WHAT YOU SHOULD DO: For any picture in the lines below, please leave it out and copy the rest exactly.

DATA RECORDS:
==================================================

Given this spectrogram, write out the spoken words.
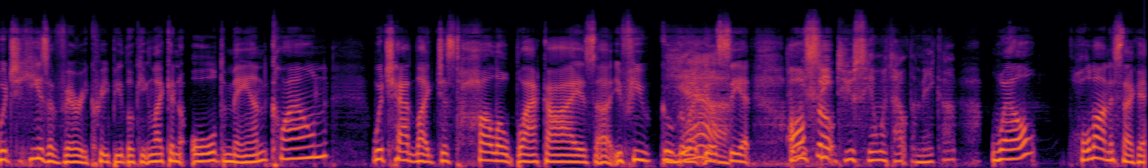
which he is a very creepy looking, like an old man clown, which had like just hollow black eyes. Uh, if you Google it, you'll see it. Do also, see- do you see him without the makeup? well, hold on a second.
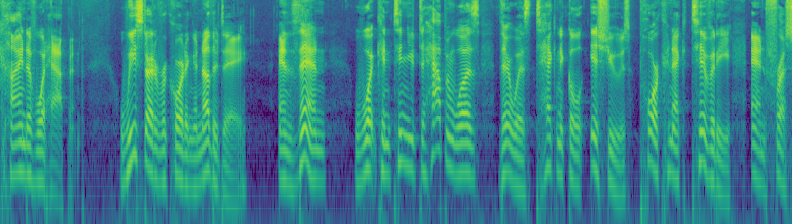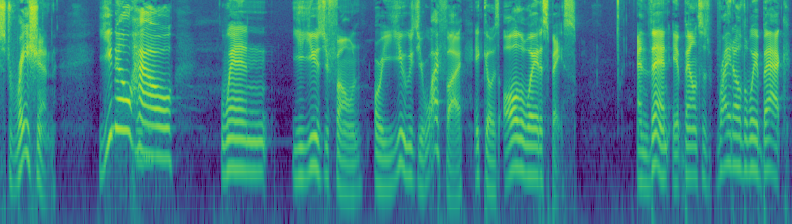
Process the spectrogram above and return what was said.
kind of what happened. We started recording another day, and then what continued to happen was there was technical issues, poor connectivity, and frustration. You know mm-hmm. how when you use your phone or you use your Wi-Fi, it goes all the way to space and then it bounces right all the way back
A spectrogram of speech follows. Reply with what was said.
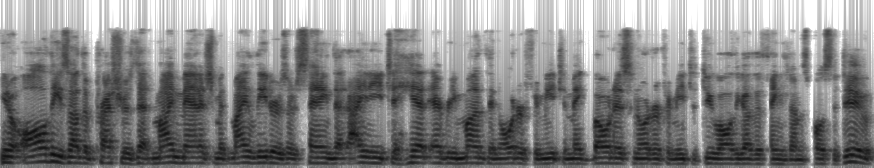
you know, all these other pressures that my management, my leaders are saying that I need to hit every month in order for me to make bonus, in order for me to do all the other things I'm supposed to do.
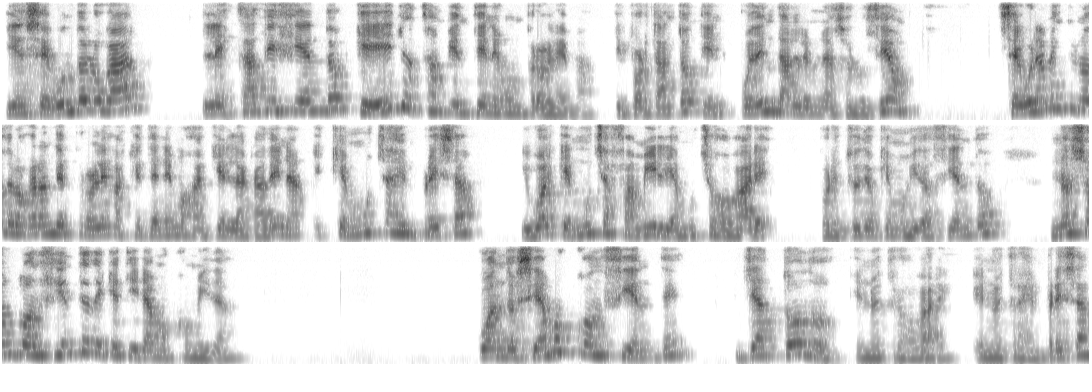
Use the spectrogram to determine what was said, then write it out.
Y en segundo lugar, le estás diciendo que ellos también tienen un problema y por tanto pueden darle una solución. Seguramente uno de los grandes problemas que tenemos aquí en la cadena es que muchas empresas, igual que muchas familias, muchos hogares, por estudios que hemos ido haciendo, no son conscientes de que tiramos comida. Cuando seamos conscientes, ya todos en nuestros hogares, en nuestras empresas,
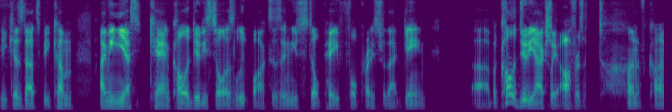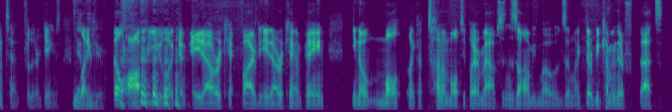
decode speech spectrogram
because that's become I mean, yes, you can. Call of Duty still has loot boxes and you still pay full price for that game. Uh, but Call of Duty actually offers a ton of content for their games. Yeah, like they will offer you like an eight hour, ca- five to eight hour campaign. You know, mul- like a ton of multiplayer maps and zombie modes, and like they're becoming their that's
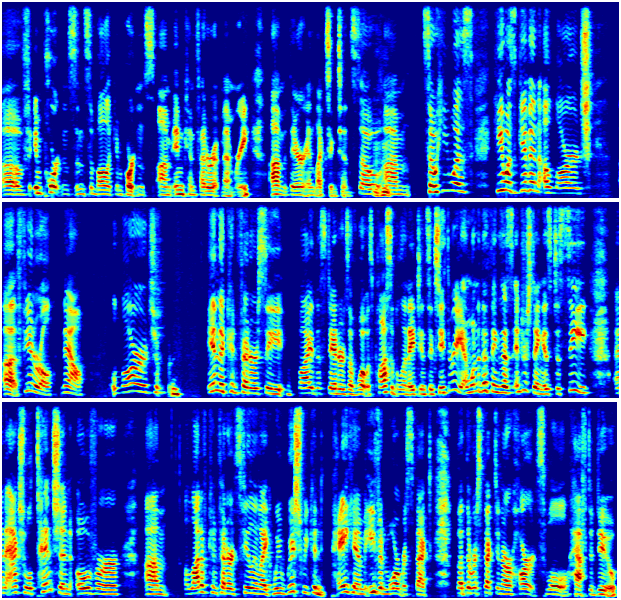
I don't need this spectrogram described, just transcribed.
of importance and symbolic importance um, in Confederate memory um, there in Lexington. So, mm-hmm. Um, so he was he was given a large uh, funeral. Now, large in the Confederacy by the standards of what was possible in 1863. And one of the things that's interesting is to see an actual tension over um, a lot of Confederates feeling like we wish we could pay him even more respect, but the respect in our hearts will have to do.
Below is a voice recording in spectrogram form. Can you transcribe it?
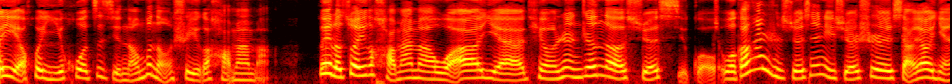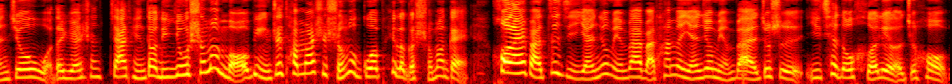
也会疑惑自己能不能是一个好妈妈。为了做一个好妈妈，我也挺认真的学习过。我刚开始学心理学是想要研究我的原生家庭到底有什么毛病，这他妈是什么锅配了个什么盖。后来把自己研究明白，把他们研究明白，就是一切都合理了之后，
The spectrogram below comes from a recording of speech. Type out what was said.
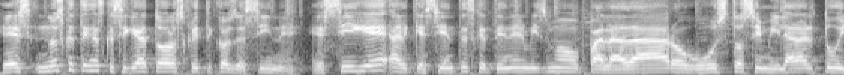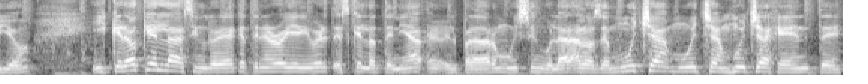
es, no es que tengas que seguir a todos los críticos de cine, es sigue al que sientes que tiene el mismo paladar o gusto similar al tuyo. Y creo que la singularidad que tenía Roger Ebert es que lo tenía el el paladar muy singular a los de mucha, mucha, mucha gente.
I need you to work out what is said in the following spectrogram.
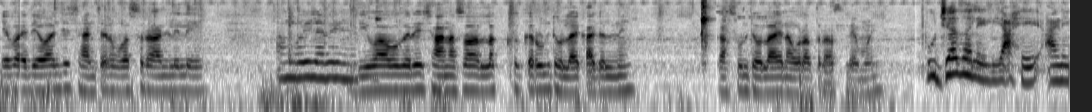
हे. बाय देवांचे छान छान वस्त्र आणलेले आंघोळीला दिवा वगैरे छान असा लख करून ठेवलाय काजलने. घासून ठेवलाय नवरात्र असल्यामुळे. पूजा झालेली आहे आणि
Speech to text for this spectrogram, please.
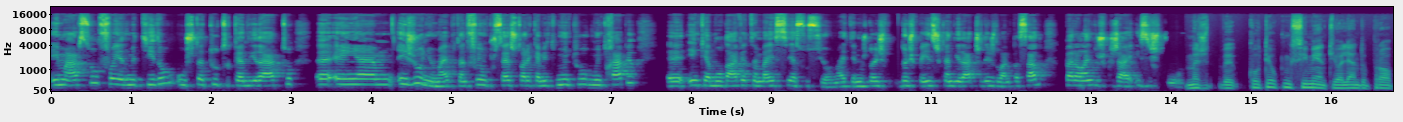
em março, foi admitido o estatuto de candidato uh, em, um, em junho, não é? Portanto, foi um processo historicamente muito, muito rápido eh, em que a Moldávia também se associou. Não é? Temos dois, dois países candidatos desde o ano passado, para além dos que já existiam. Mas eh, com o teu conhecimento e olhando para o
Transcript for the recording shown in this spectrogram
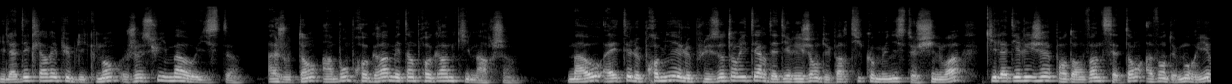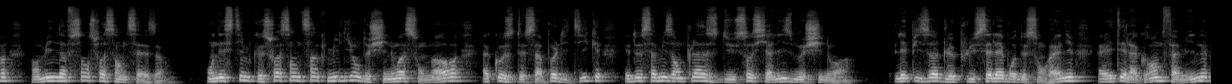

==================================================

ANSWER TO THIS PROBLEM:
Given this spectrogram, write out the spoken words.
which he is a very creepy looking, like an old man clown, which had like just hollow black eyes. Uh, if you Google it, you'll see it. Do also, see- do you see him without the makeup? well, hold on a second.
Process the spectrogram above and return what was said.
kind of what happened. We started recording another day, and then what continued to happen was there was technical issues, poor connectivity, and frustration. You know mm-hmm. how when you use your phone or you use your Wi-Fi, it goes all the way to space and then it bounces right all the way back
A spectrogram of speech follows. Reply with what was said.
you know, all these other pressures that my management, my leaders are saying that I need to hit every month in order for me to make bonus, in order for me to do all the other things I'm supposed to do.
Use the spectrogram to determine what was said, then write it out.
Y en segundo lugar, le estás diciendo que ellos también tienen un problema y por tanto pueden darle una solución. Seguramente uno de los grandes problemas que tenemos aquí en la cadena es que muchas empresas, igual que muchas familias, muchos hogares, por estudios que hemos ido haciendo, no son conscientes de que tiramos comida. Cuando seamos conscientes, ya todos en nuestros hogares, en nuestras empresas,
decode speech spectrogram
because that's become I mean, yes, you can. Call of Duty still has loot boxes and you still pay full price for that game. Uh, but Call of Duty actually offers a ton of content for their games. Yeah, like they will offer you like an eight hour, ca- five to eight hour campaign. You know, mul- like a ton of multiplayer maps and zombie modes, and like they're becoming their that's
I don't need this spectrogram described, just transcribed.
of importance and symbolic importance um, in Confederate memory um, there in Lexington. So, mm-hmm. Um, so he was he was given a large uh, funeral. Now, large in the Confederacy by the standards of what was possible in 1863. And one of the things that's interesting is to see an actual tension over um, a lot of Confederates feeling like we wish we could pay him even more respect, but the respect in our hearts will have to do.
Below is a voice recording in spectrogram form. Can you transcribe it?
也会疑惑自己能不能是一个好妈妈。为了做一个好妈妈，我也挺认真的学习过。我刚开始学心理学是想要研究我的原生家庭到底有什么毛病，这他妈是什么锅配了个什么盖。后来把自己研究明白，把他们研究明白，就是一切都合理了之后，
The spectrogram below comes from a recording of speech. Type out what was said.
es, no es que tengas que seguir a todos los críticos de cine, es sigue al que sientes que tiene el mismo paladar o gusto similar al tuyo. Y creo que la singularidad que tenía Roger Ebert es que lo tenía el el paladar muy singular a los de mucha, mucha, mucha gente.
I need you to work out what is said in the following spectrogram.
हे. बाय देवांचे छान छान वस्त्र आणलेले आंघोळीला दिवा वगैरे छान असा लख करून ठेवलाय काजलने. घासून ठेवलाय नवरात्र असल्यामुळे. पूजा झालेली आहे आणि
Speech to text for this spectrogram, please.
em março, foi admitido o estatuto de candidato uh, em, um, em junho, não é? Portanto, foi um processo historicamente muito, muito rápido eh, em que a Moldávia também se associou. Não é? Temos dois, dois países candidatos desde o ano passado, para além dos que já existiam. Mas eh, com o teu conhecimento e olhando para o
Transcript for the recording shown in this spectrogram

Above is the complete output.